Updated Wednesday, 21-Jan-2004 09:52:06 EST
Sensing physical properties from a distance
Used when direct measurement is impractical (because of great distance) or when a greater breadth of data can be obtained (e.g., wider view from high above Earth)
Electromagnetic Radiation from Warm Objects
- Any object with temperature above absolute zero (-273C or -459F) is a warm object
- Any warm object emits electromagnetic (e/m) radiation -- some of the energy that keeps the object warm is being radiated away.
- This radiation has all possible wavelengths, but some are stronger (more intense) than others
- Spectrograph measures intensity of radiation for each wavelength and generates a plot as shown below. This data may represent radiation from an entire object or just from a specific area on the object's surface
(1 micron = 1 micrometer = 10-6 m.)
- Wien's Law relates the temperature (in degrees Kelvin) of the observed area to the wavelength L at which the intensity is greatest.
- In the plot above, the intensity (I) is maximum at a wavelength L = 1.25 microns. So the temperature of the observed object is T = (2900 microns K)/1.25 microns = 2320K.
- Conversion from Kelvin to Fahrenheit is
T(oF) = (9/5)*T(oK) - 459.67o
Characteristic Spectrum of a Substance
- Viewed in detail, the spectrogram of an object reveals many peaks.
- Every substance has a unique pattern of these peaks (called its spectrum).
Variation of Intensity with Distance
- Major problem for remote sensing is reduction of intensity with distance
- Intensity falls off in proportion to the square of the distance
Instrument A is 10000 km from a warm object; instrument B is 30000 km away from the same object.

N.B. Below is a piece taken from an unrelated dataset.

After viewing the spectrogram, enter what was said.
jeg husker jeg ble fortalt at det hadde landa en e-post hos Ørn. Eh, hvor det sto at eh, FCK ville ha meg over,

Instrument A will receive 9 times greater intensity of radiated energy than instrument B.
- Satellites at higher altitudes (1000 -- 30,000 miles) can observe large portions of Earth's surface all at once -- useful for meteorological observations.

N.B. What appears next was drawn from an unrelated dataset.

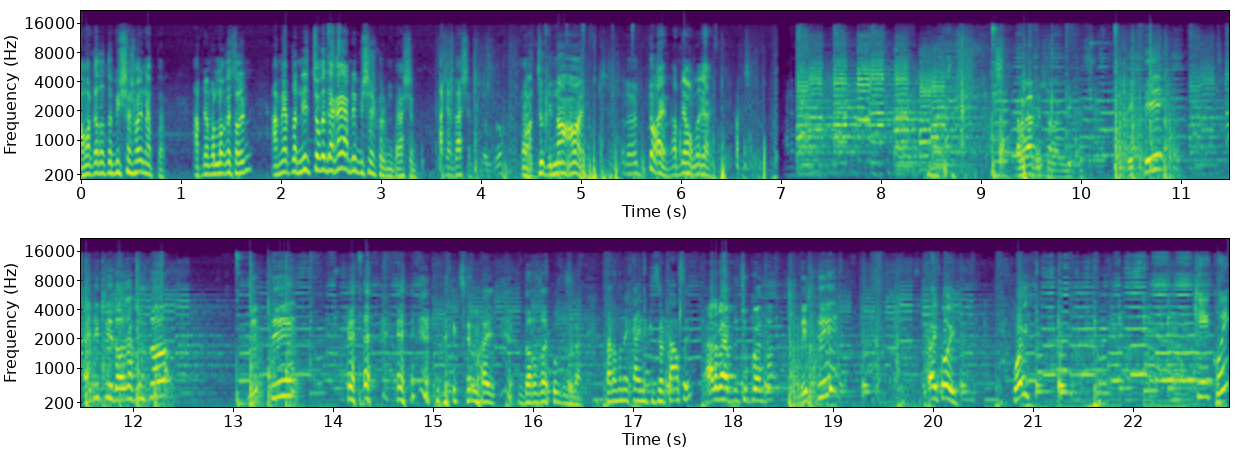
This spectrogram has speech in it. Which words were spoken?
আমার কথা তো বিশ্বাস হয় না আপনার। আপনি আমার লগে চলেন আমি আপনার নিজ চোখে দেখাই আপনি বিশ্বাস করবেন আসেন আসেন আসেন। আর যদি না হয়? তাহলে তো হয়, আপনি আমার লগে দেখতে এই দেখতে দরজা খুলতো? দেখতে। দেখছেন ভাই দরজা খুলতেছে না। তার মানে কাহিনী কিছু একটা আছে? আরে ভাই আপনি চুপ করেন তো। দেখতে। ভাই কই? কই? কে কই?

- For detailed observations, satellite observes only a small area at a time. As satellite moves along its orbit, it views a swath that follows the satellite's ground track.
- Pushbroom scanning -- electromagnetic (e/m) radiation from a rectangular area on the ground is focused onto an array of sensors (sometimes called a mult-cell sensor). All the cells are identical, and are designed to measure some part of the spectrum. Each cell is responsible for measuring properties of the e/m radiation from a small section of the rectangular area. In the figure below, e/m radiation from the section marked in red is focused onto the corresponding cell (sensor) in the satellite, etc. The sensor then sends the spectral information to the onboard computer. The same process occurs for all of the small sections across the swath simultaneously. A fraction of a second later, the satellite has moved along its orbit, and is then viewing the next rectangular area along the swath (which can be less than a mile across or up to several hundred miles in width).

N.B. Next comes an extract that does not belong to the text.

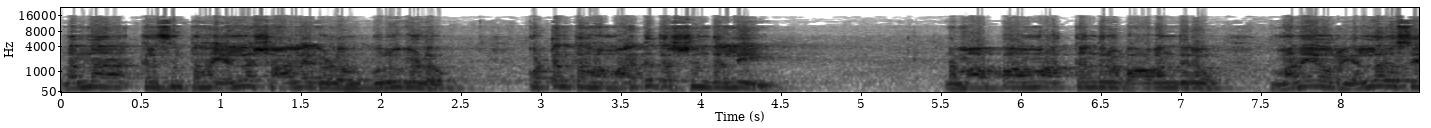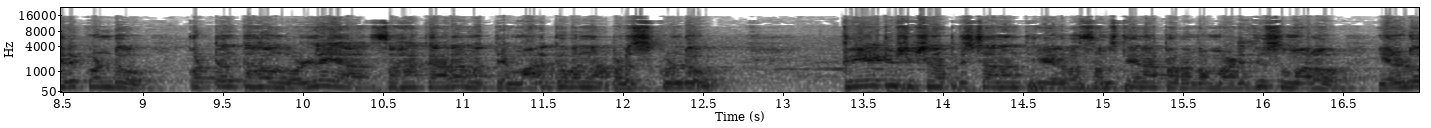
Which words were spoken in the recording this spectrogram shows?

This is commonly called pushbroom scanning because the entire width of the swath is swept by the sensors at the same time. It requires somewhat simpler optics (lenses, etc.) but also requires a more complex and expensive multi-celled sensor.
- Side scanning -- e/m radiation from the rectangular area on the ground is focused onto a single sensor, but the swath width must be scanned by a mirror in the satellite that pivots back and forth. The pivoting is controlled by the computer so that at any instant, the computer can associate information received by the sensor with the correct small section on the ground. In the figure below, the mirror is first tilted so that e/m radiation from the section marked in red is directed to the sensor, but a fraction of a second later, the mirror is repositioned so that e/m radiation from the section marked in yellow in then directed to the sensor.
This method is called side scanning since the pivoting mirror scans sideways across the swath. As with pushbroom scanning, the small sections on the ground can vary from less than a mile to several hundred miles. This method requires more complex optics (the pivoting mirror must be controlled by the computer very rapidly and precisely), but has the advantage of needing only one sensor.
- Ground track -- refers to the path traced out by a point on the ground directly underneath the satellite. If the Earth did not rotate, the ground track would be a circle, but because of Earth's rotation, the ground track crosses a different part of the Earth each time the satellite goes around its orbit. For remote sensing, this allows the swath of the sensors to cover all of Earth's surface eventually.
- For example, the ground track covering an 8-hour interval for the TOPEX satellite (which measures ocean height and temperature) is shown below (image courtesy of the Jet Propulsion Laboratory). Here the colors indicate ocean height. If this ground track were shown on a three-dimensional map (globe) of the Earth, it would appear as a set of circles, with each one shifted to the left (west) as Earth rotated under the satellite. The flat map (Mercator projection) gives the ground track a distorted appearance here.
Copyright © 1998, Robert G. Melton
Updated Wednesday, 21-Jan-2004 09:52:06 EST